Brands that go too far end
crossing the thin line into false advertising, and these days, it is easier than ever to fact check. The biggest hit for companies caught in false advertising isn’t on the brand’s bottom line but rather on the brand’s reputation and honest customer connections, the lifeblood of every successful business.
Mistake #7 Wasting the Buyer Energy
Time is money, and one of the biggest let-downs in sales meetings is spending time in a room listening to a sales rep drone on and on, only to walk away not knowing why they were there in the first place.
Buyer energy is a key factor for evaluating the effectiveness of your sales team and a pivotal insight to track future strategy.
Too often, product marketers focus on reaching customers and getting appointments. That’s only half the battle, though. The other piece of the puzzle is how you are communicating relevant information. The challenge in the modern sales world is standing out from the competition without overwhelming.

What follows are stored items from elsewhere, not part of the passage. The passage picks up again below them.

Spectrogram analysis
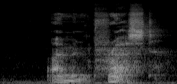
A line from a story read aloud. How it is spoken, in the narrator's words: said through clenched teeth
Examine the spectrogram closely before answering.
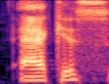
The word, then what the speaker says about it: Jacas: Jacas is how it's pronounced.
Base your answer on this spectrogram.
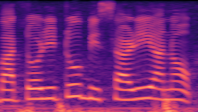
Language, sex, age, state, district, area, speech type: Assamese, female, 30-45, Assam, Kamrup Metropolitan, urban, read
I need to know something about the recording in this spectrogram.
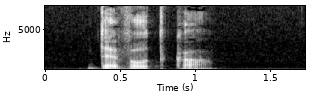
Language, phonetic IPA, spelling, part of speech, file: Polish, [dɛˈvɔtka], dewotka, noun, Pl-dewotka.ogg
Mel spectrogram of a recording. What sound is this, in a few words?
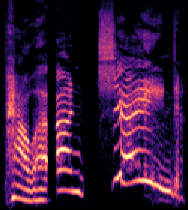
Female Night Elf Attack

How to cut through the noise and ensure you don’t bury prospects in a sea of information that’s not particularly relevant and avoid not having enough content? By employing a sales communication plan.
You might be drawn to boast about all your product’s cool features, but features only tell; benefits are what sell. So, instead of wasting the meeting time describing the bells and whistles, go straight to the nitty-gritty details of your prospect’s problem and only focus on the solution and the obvious benefit.

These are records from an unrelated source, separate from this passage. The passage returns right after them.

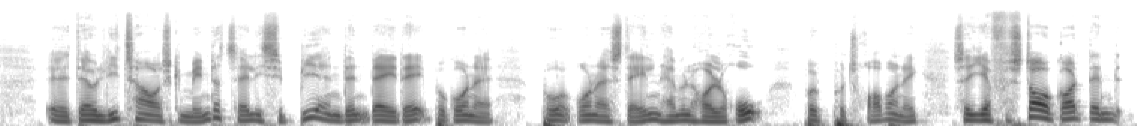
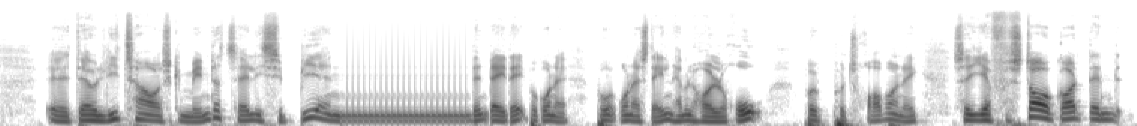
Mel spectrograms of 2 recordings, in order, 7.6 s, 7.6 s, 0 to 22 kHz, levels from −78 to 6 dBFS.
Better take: first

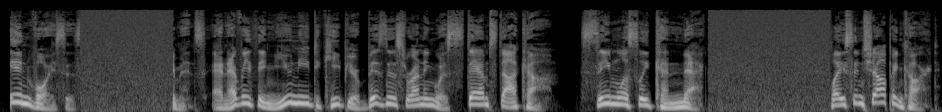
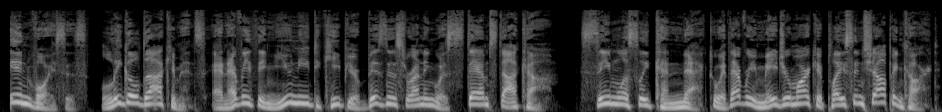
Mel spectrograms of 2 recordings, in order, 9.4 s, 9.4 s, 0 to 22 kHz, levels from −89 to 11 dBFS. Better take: second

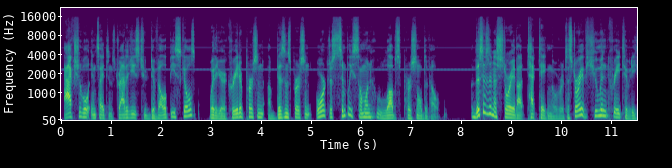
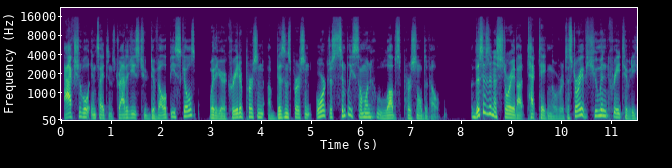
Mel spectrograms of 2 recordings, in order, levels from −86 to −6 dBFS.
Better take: second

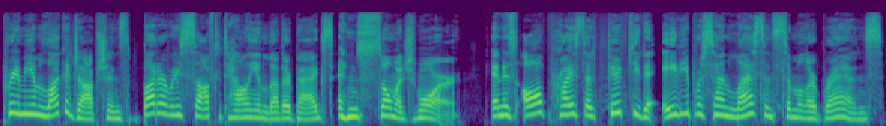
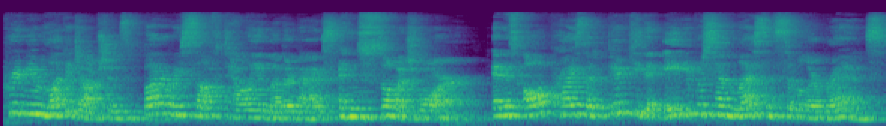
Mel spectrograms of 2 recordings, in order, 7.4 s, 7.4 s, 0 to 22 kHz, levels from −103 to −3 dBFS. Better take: first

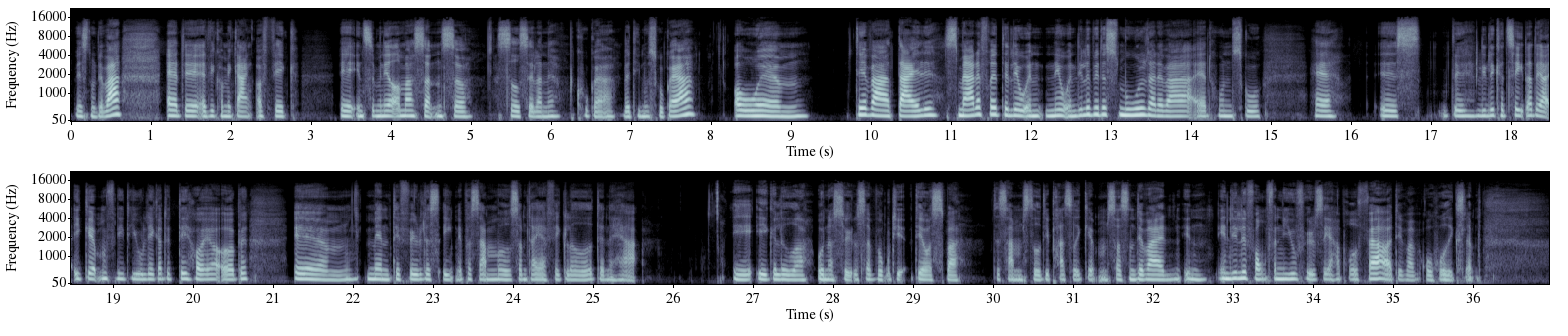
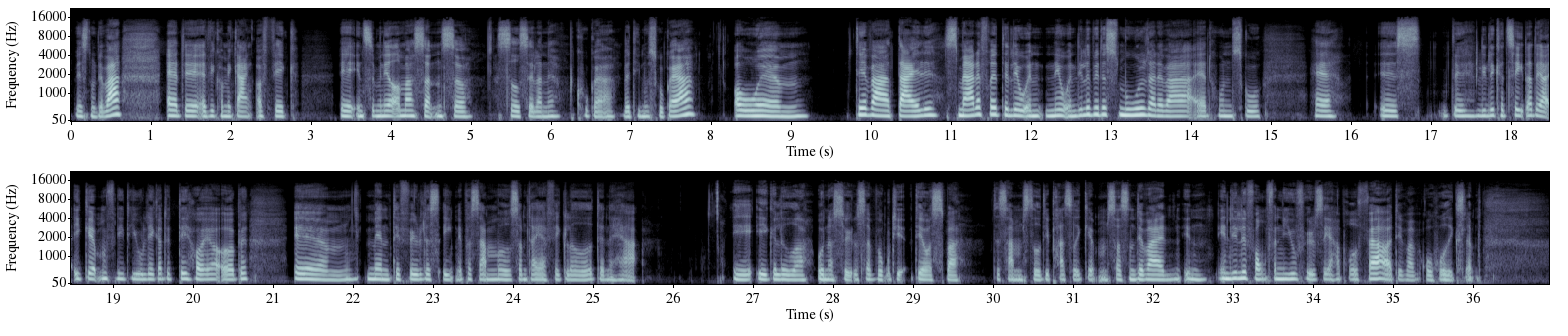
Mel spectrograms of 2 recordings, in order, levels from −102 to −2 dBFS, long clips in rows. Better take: neither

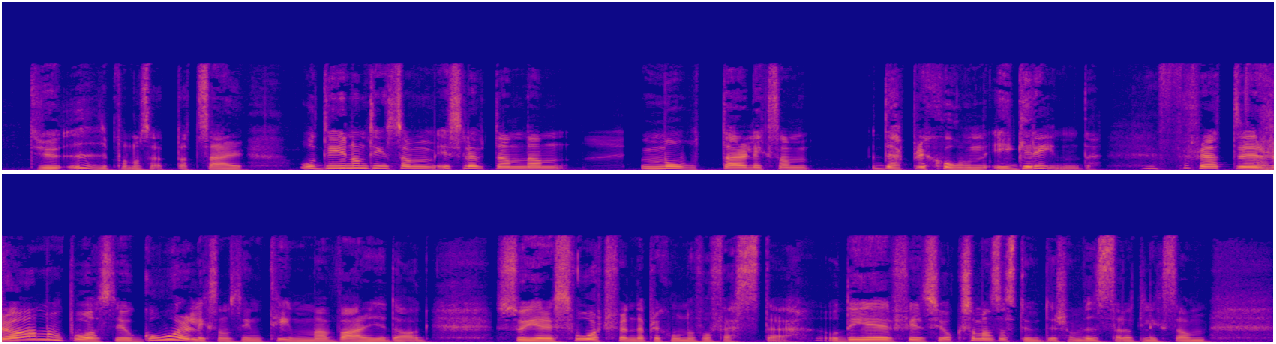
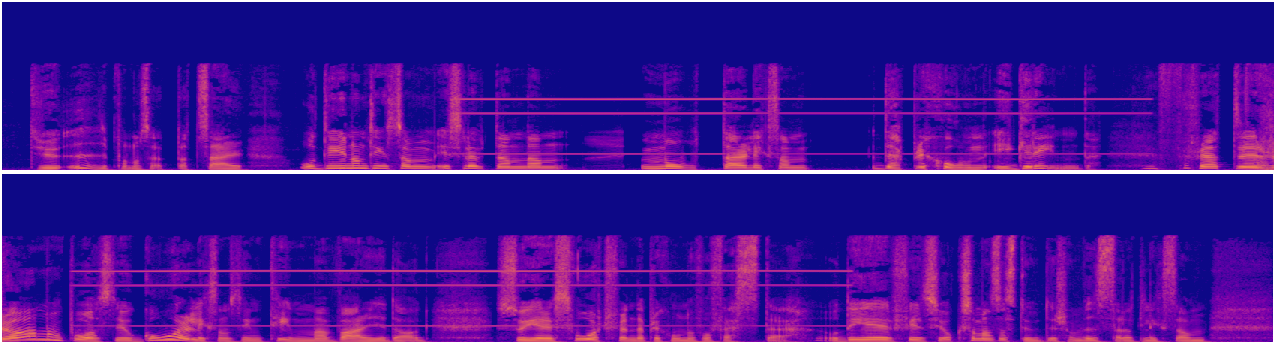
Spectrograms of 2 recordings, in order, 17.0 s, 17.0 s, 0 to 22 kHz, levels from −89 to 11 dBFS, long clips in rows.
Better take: first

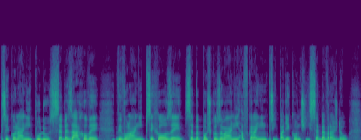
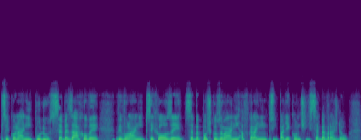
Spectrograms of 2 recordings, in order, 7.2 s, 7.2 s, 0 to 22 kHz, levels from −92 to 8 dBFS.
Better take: first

Everyone should leave your sales meetings knowing exactly why they had to attend and what their next steps are. Otherwise, prospects will more likely skip future meetings or steer the conversation off-topic.
Mistake #8 A Long List of Feel-Good Statements
Your brand is more than the products you sell, and consumers are constantly looking for connections with brands. Therefore, it’s good for companies to offer consumers something they can relate to, but value proposition has become one of the universal terms in product marketing and is being treated like advertising copy rather than a tool to improve execution and positioning.
It is essential that your value proposition is clearly communicated, and simplicity is another good measure of clarity. Companies often see a value proposition as a long list of benefits that devolves into a superficial, fill-in-the-template exercise, unnecessarily cluttering your communication of value and eventually affecting the ability to deliver a consistently superior value to the target customer profitably.
Resist the temptation to combine every single value proposition you can think of and create a confusing hodgepodge of statements that are only true in a few specific situations.
Mistake #9 Failing to Grant Trust
Aside from communicating the why and what behind your product and the herculean effort of creating and delivering it, discussing its roadmap with customers is an essential part of the strategic planning process.
Layout your future high-level goals and initiatives, show the efforts required to achieve them and visualize a timeline for implementing all that work. There is no better representation of your commitment and accountability about where you will invest your efforts and why than a well-presented product strategy to ensure buyers confidently invest in your portfolio.
Mistake #10 Poor Competition Etiquette
If you believe you can provide a genuinely better product than your competition, it’s certainly not uncommon or unethical to compare yourself to them. However, competitor-bashing that may come out of frustration will only show your difficulty conveying it.
Buyers are only looking for reasons to buy from you and not reasons to avoid someone else. Instead, resorting to bad-mouthing will only put you in a weaker position, undermining what you say and making your efforts to close a sale counter-productive.
Very often, you can hear how selling is a form of art, but the truth is very far from that. ‘Sales’ is more science than anything else. If you think value, you impress your prospects with the depth of your understanding of their challenges, needs, wants, and position, they will sign on the dotted line.